The postcards tacked above my desk have been taunting me a little. They're kind of a strange little audience, this eclectic collection of images I've gathered over the years from museum visits here and there. I tend to look at them when I can't think of what to write (which is sadly and alarmingly often). Lately I've been seeing them with new eyes.
Realization #1: Apparently I really love depictions of motherhood in art. Go figure. I've unintentionally gathered a gang of mothers who look down and supervise my daily typing. Most of them are fairly idealized (which, on the wrong day can be admittedly a bit deflating...I mean, where's my halo and rosy-cheeked cherubs?) but there's something comforting about looking at paintings that give a nod to motherhood. I can see myself there.
Or I used to, anyway. Realization #2: I'm actually not up there at all, at least not anymore! Last week I realized these art mamas are all mothers of infants and very young children--preoccupied with nursing, swaddling, cuddling littles on laps. So I started searching for more seasoned motherhood in art and...it turns out there really aren't many pieces of art showing motherhood past young childhood. Come on, artists of the ages, where's the art showing mothers with adolescents or older children? (Yep, adolescence is a relatively newfangled invention historically so it does make sense. But still. Scroll through the images in this book. See? Mostly babies.)
I was intrigued. After scrolling through several more on-line collections of "mothers in art" to no avail, I decided to consult with my cousin-in-law, who's a professor of art history. I asked Monica if she could think of any good examples of art depicting scenes of mothering with older children (excluding portraits and besides the Pietas, which are in a category of their own). She suggested I start with these (thanks, Monica!):
- Alexander Roslin's "Before the Debutante Ball" seems relevant (assuming that it is, in fact, the debutante's mother and not a maid or sister):

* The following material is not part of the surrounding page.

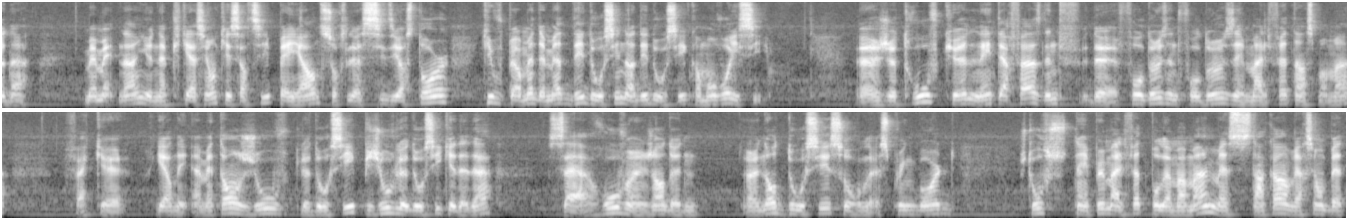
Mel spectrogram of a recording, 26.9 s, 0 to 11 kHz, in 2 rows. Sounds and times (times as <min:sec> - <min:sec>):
Speech: 0:00.0 - 0:07.8, 0:08.5 - 0:23.0, 0:23.6 - 0:26.8.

Simone Martini's "Christ Discovered by his Parents" was new to me but I really like the depiction of Christ and his parents. And his intransigent adolescent expression is a little familiar to me, how about you?
There's also this mother reading to a slightly older girl in George Dunlop Leslie's "Alice in Wonderland." (And, Monica pointed out, George Dunlop Leslie does have some other domestic scenes that could qualify, too.)
It's a good start. But I'm still curious: where am I, art-wise?
As you can tell, I'm on a bit of a treasure hunt. Can you think of any other depictions of mid-stage motherhood in art? What do you think about being (mostly) left out of the whole shebang?